All dentifrices at or below 2.5 times the reference value, or 250 RDA, are considered safe and effective. In fact, clinical evidence supports that lifetime use of proper brushing technique with a toothbrush and toothpaste at an RDA of 250 or less produces limited wear to dentin and virtually no wear to enamel.

ADA (American Dental Association)

So what this quote is saying is that most of the toothpastes are safe. Mind you, FDA (U.S. Food & Drug Administration) has set the safe limit of RDA to 200. But internationally it is the RDA 250 or below that is recognised as safe to use. I did a research and found out that many dental sites (both english and my native language) state that the highest safe RDA level has been set too high. It should be 100 or less.

Here is a link to one of the dental sites with a very good chart about abrasiveness levels in different toothpastes.

The Big Question

Ok, back to seeing the rep. I gathered all my courage and asked the big question.

Err, what is the RDA level of this toothpaste?

Oh boy, he looks annoyed. He asks if he has ever shown us a video about RDA. No, he hasn’t. He took his tablet out and put the video rolling. It was about RDA level of the toothpaste made by Oral-b. In the video they were demonstrating that it doesn’t matter what the RDA level is as long as it is below 250.

He looked victorious when the video ended. I asked again.

So, what is the RDA level of this toothpaste?

He said with a sigh that the RDA level of the Gum & Enamel Repair Original Toothpaste is somewhere between 100-200.  So this is what I meant when I found out the RDA level of this toothpaste, sort of.

Conclusion

It is good to remember that not only the toothpaste’s RDA level determines how much you will get tooth wear. If you brush your teeth straight after breakfast, with a hard toothbrush and with too vigorous technique (applying too much pressure), it has very little meaning what the RDA level of the toothpaste is.

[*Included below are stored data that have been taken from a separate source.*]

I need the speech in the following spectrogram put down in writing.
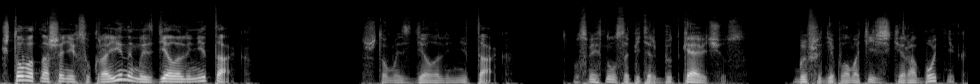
«Что в отношениях с Украиной мы сделали не так?» что мы сделали не так. Усмехнулся Питер Бюткевичус, бывший дипломатический работник,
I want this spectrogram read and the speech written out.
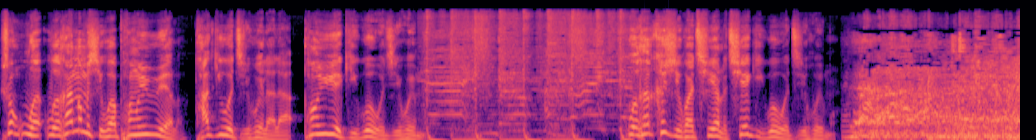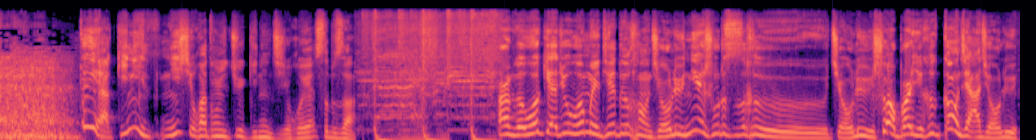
说我我还那么喜欢彭于晏了，他给我机会来了。彭于晏给过我机会吗？我还可喜欢钱了，钱给过我机会吗？对呀，给你你喜欢东西就给你机会，是不是？二哥，我感觉我每天都很焦虑，念书的时候焦虑，上班以后更加焦虑，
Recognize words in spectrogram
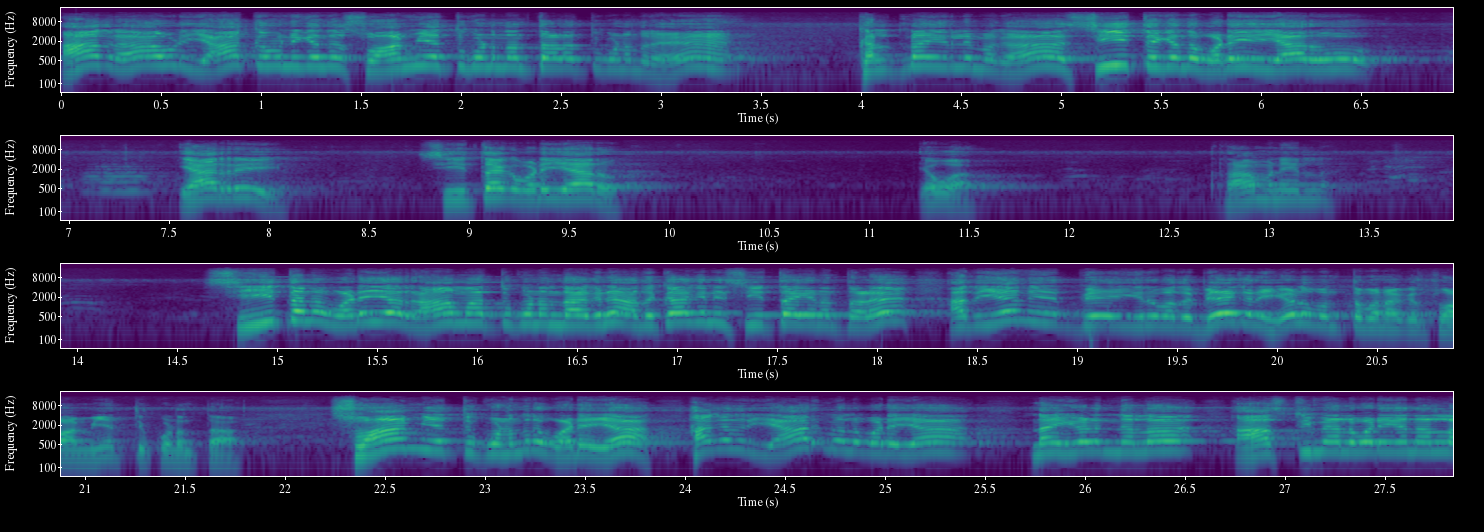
ಆದ್ರೆ ಅವಳು ಯಾಕೆ ಅವನಿಗೆ ಅಂದ್ರೆ ಸ್ವಾಮಿ ಎತ್ತುಕೊಂಡಂತಾಳ ಎತ್ತುಕೊಂಡಂದ್ರೆ, ಕಲ್ಪನಾ ಇರಲಿ ಮಗ, ಸೀತೆಗೆ ಅಂದ ಒಡೆಯ ಯಾರು? ಯಾರ್ರೀ? ಸೀತಾಗ ಒಡೆಯ ಯಾರು? ಯವ್ವ, ರಾಮನೇ ಇಲ್ಲ. ಸೀತನ ಒಡೆಯ ರಾಮ ಹತ್ತುಕೊಂಡಂದಾಗನೇ ನೀ ಸೀತಾ ಏನಂತಾಳೆ? ಅದು ಏನು ಬೇ ಇರುವುದು ಬೇಗನೆ ಹೇಳುವಂಥವನಾಗ ಸ್ವಾಮಿ ಎತ್ತಿಕೊಂಡಂತ. ಸ್ವಾಮಿ ಎತ್ತಿಕೊಂಡಂದ್ರೆ ಒಡೆಯ. ಹಾಗಾದ್ರೆ ಯಾರ ಮೇಲೆ ಒಡೆಯ? ನಾ ಹೇಳಿದ್ನಲ್ಲ, ಆಸ್ತಿ ಮೇಲೆ ಒಡೆಯನಲ್ಲ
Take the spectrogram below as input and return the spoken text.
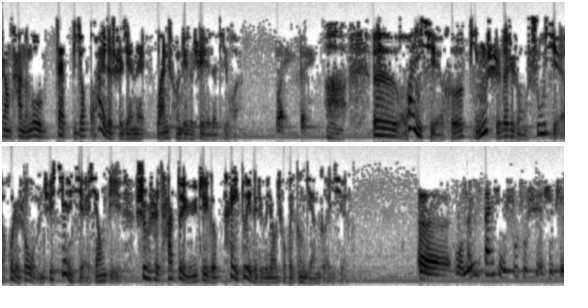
让他能够在比较快的时间内完成这个血液的替换。对对啊，呃，换血和平时的这种输血或者说我们去献血相比，是不是他对于这个配对的这个要求会更严格一些？呃，我们一般性输注血制品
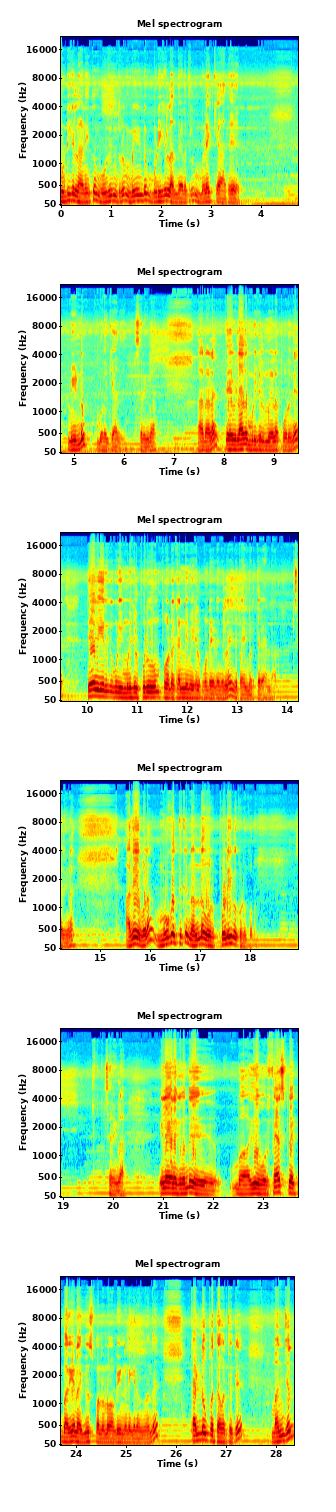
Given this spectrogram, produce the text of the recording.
முடிகள் அனைத்தும் உதிர்ந்துடும் மீண்டும் முடிகள் அந்த இடத்துல முளைக்காது. மீண்டும் முளைக்காது. சரிங்களா? அதனால் தேவையில்லாத முடிகள் மேலே போடுங்க. தேவை இருக்கக்கூடிய முடிகள் புருவம் போன்ற கண்ணிமைகள் போன்ற இடங்களில் இதை பயன்படுத்த வேண்டாம். சரிங்களா? அதே போல் முகத்துக்கு நல்ல ஒரு பொழிவு கொடுக்கும். சரிங்களா? இல்லை எனக்கு வந்து இது ஒரு ஃபேஸ் பேக் மாதிரியே நான் யூஸ் பண்ணணும் அப்படின்னு நினைக்கிறவங்க வந்து கல்லுப்பை தவிர்த்துட்டு மஞ்சள்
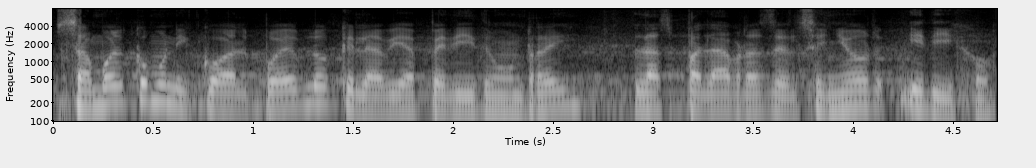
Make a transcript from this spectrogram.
Samuel comunicó al pueblo que le había pedido un rey las palabras del Señor y dijo,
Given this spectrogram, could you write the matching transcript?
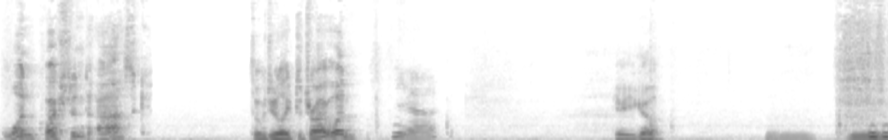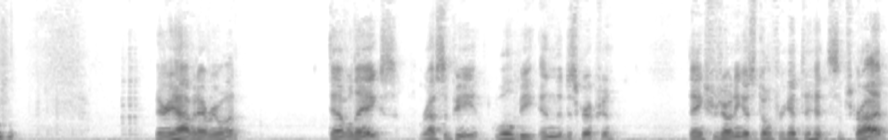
one question to ask. So would you like to try one? Yeah. Here you go. there you have it, everyone. Deviled eggs recipe will be in the description. Thanks for joining us. Don't forget to hit subscribe,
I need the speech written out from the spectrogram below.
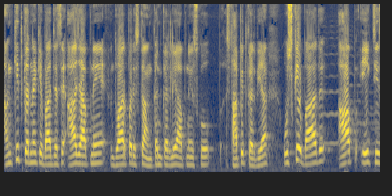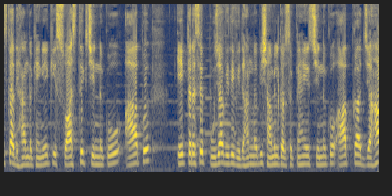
अंकित करने के बाद, जैसे आज आपने द्वार पर इसका अंकन कर लिया, आपने इसको स्थापित कर दिया, उसके बाद आप एक चीज़ का ध्यान रखेंगे कि स्वास्तिक चिन्ह को आप एक तरह से पूजा विधि विधान में भी शामिल कर सकते हैं। इस चिन्ह को आपका जहाँ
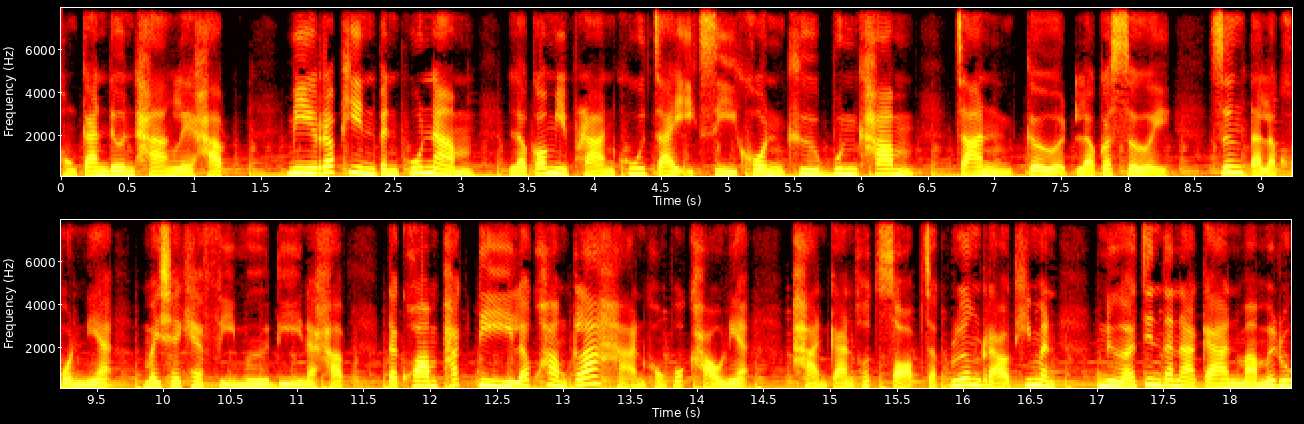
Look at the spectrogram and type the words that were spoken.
ของการเดินทางเลยครับ มีรพินเป็นผู้นำ แล้วก็มีพรานคู่ใจอีก 4 คน คือบุญคำจันเกิดแล้วก็เสย ซึ่งแต่ละคนเนี้ยไม่ใช่แค่ฝีมือดีนะครับ แต่ความพักดีและความกล้าหาญของพวกเขาเนี่ยผ่านการทดสอบจากเรื่องราวที่มันเหนือจินตนาการมาไม่รู้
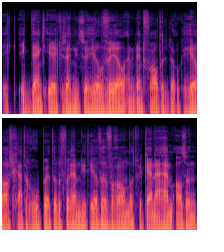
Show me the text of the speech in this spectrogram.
ik, ik denk eerlijk gezegd niet zo heel veel. En ik denk vooral dat hij dat ook heel hard gaat roepen, dat het voor hem niet heel veel verandert. We kennen hem als een,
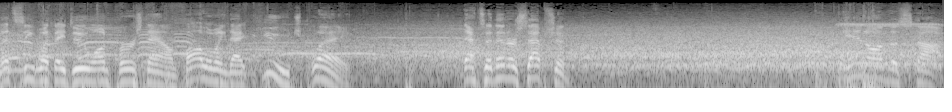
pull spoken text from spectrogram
Let's see what they do on first down following that huge play. That's an interception. In on the stop.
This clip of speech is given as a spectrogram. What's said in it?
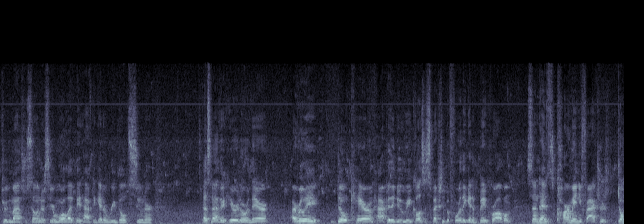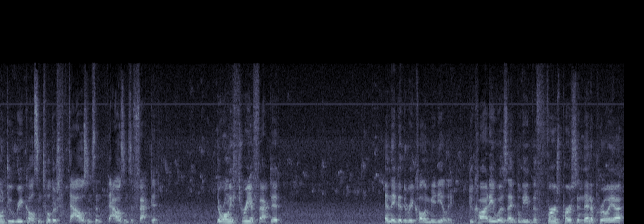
through the master cylinder, so you're more likely to have to get a rebuild sooner. That's neither here nor there. I really don't care. I'm happy they do recalls, especially before they get a big problem. Sometimes car manufacturers don't do recalls until there's thousands and thousands affected. There were only three affected, and they did the recall immediately. Ducati was, I believe, the first person, then Aprilia,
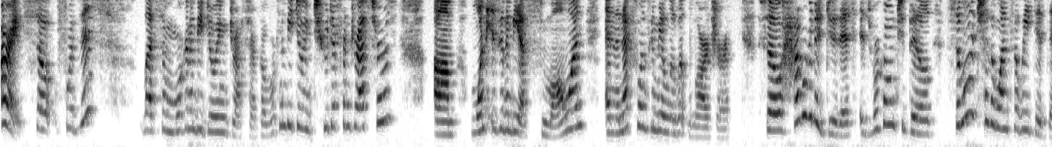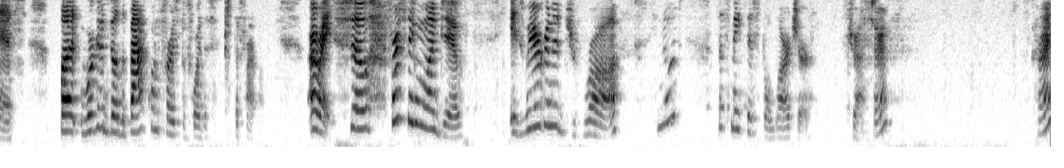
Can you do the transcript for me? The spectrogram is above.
All right, so for this lesson, we're going to be doing dresser, but we're going to be doing two different dressers. Um, one is going to be a small one, and the next one's going to be a little bit larger. So how we're going to do this is we're going to build similar to the ones that we did this, but we're going to build the back one first before the, the front one. All right, so first thing we want to do is we're going to draw, you know what? Let's make this the larger dresser. Okay.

You might be interested in these posts as well:

Testing Oral-b Smart Phone Holder, Take 1
Testing Oral-b Smart Phone Holder, Take 2
Oral-B Gum & Enamel Repair Original Toothpaste Review